- On the Unofficial CampInn Forum is a review of a CVT Anti-condensation Mat. It is similar to the HyperVent. The review includes photos and how the mat was fit to the teardrop. Be aware, though, the review admits to no actual camping experience with the mat.
- Open your trailer up during the day and allow it to air out. Take out your mattress to air if necessary.
- Wipe the condensation off surfaces, thereby removing moisture. This speeds up the drying-out process. Put the moist towel outside.
- Regularly check beneath the mattress for condensation issues. Raise the mattress and air it out if necessary. Don't allow this situation to continue. Provide an air space between your sleeping foundation and floor.
- Do you have screwheads in the walls that collect moisture? You can buy plastic washers and caps for them that can help insulate the cold surface from the warm air.
- One teardrop owner has good insulation in the ceiling but not on the walls. His solution for condensation on the walls in cold weather was cardboard. "Moisture understandably condenses on walls on chilly nights. Bedding gets wet. I glued two flats of cardboard together and cut various sizes to fit the various places in the walls.l slip the cardboard in place at night. It stays dry. It needs to be removed during the day to dry the walls. Bedding stays dry."
- Various other DIY "hacks" of board slats, styrofoam slats, interlocking gym mats, insulation foam boards and the like were mentioned in teardrop groups. Whether they would work for everyone is a trial-and-error experiment because camper configurations, bedding options, body sizes, and climates vary so much.
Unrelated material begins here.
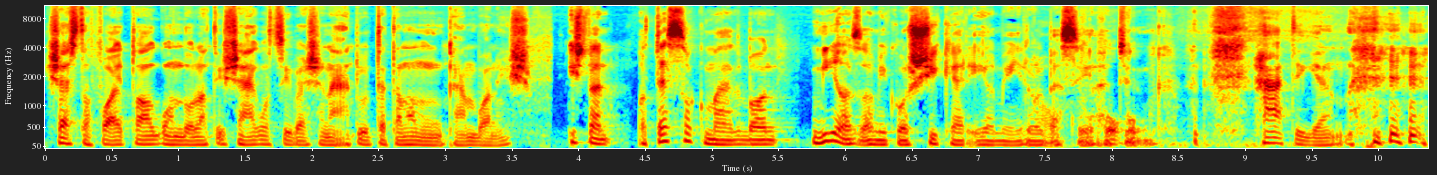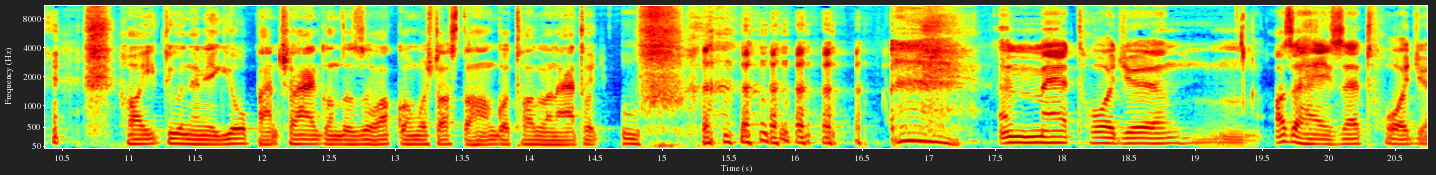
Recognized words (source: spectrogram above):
és ezt a fajta gondolatiságot szívesen átültetem a munkámban is. Isten, a te szakmádban mi az, amikor sikerélményről oh, beszélhetünk? Oh. Hát igen. ha itt ülne még jó pár családgondozó, akkor most azt a hangot hallanád, hogy uff. mert hogy az a helyzet, hogy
A lot of information is available, though, if one searches teardrop groups (or marine groups) for "condensation solutions"--or by searching the net in general.
- One teardrop owner uses a product called Damp Rid to take up moisture. I use a small Pro Breeze dehumidifier that doesn't have a compressor. I only use it for warm, humid weather between trips, though, when the trailer is closed up. During cold weather the dehumidifier ices up.
|Keeping the moisture outside on a chilly morning|
Last fall I camped when the mornings were down to 14 degrees (F) and the campground was covered in a couple of inches of snow. I had several advantages to avoid condensation in my camper, the main being that the standy contains more air space than a small, traditional teardrop. Another advantage is that the bed in my camper is about sixteen inches above the floor, so there was not the situation of having the warmth of the body, moisture, and cold floor coming together and creating condensation. My blankets or mattress never have grown damp. I kept the vent cracked but closed the side window when the snow was blowing during the night. Camping alone, the amount of moisture exuded into the air was less than if my wife were camping with me.
I feel fortunate to not have to deal with a condensation problem. The interior space of my "standy" tiny trailer, the fact that the bed is off the floor, and the fact that my cold-weather camping last season was by myself all added to my lack of cabin moisture. I've followed the basic steps above to minimize condensation--mainly providing ventilation and cooking outside as much as possible. I've sifted through suggestions for dealing with condensation and included them in this article, yet whether these strategies will work for you depend on your particular situation--size of camper, number of people camping, climate, and trailer construction. However, the ideas above will hopefully provide a beginning point for coping with camper moisture.
It's best to wake up to morning dew by looking out the window and seeing the rising sun sparkling on the droplets of water gathered on the grass--outside! We wish you all warm, snug, and dry dawns in your tiny campers.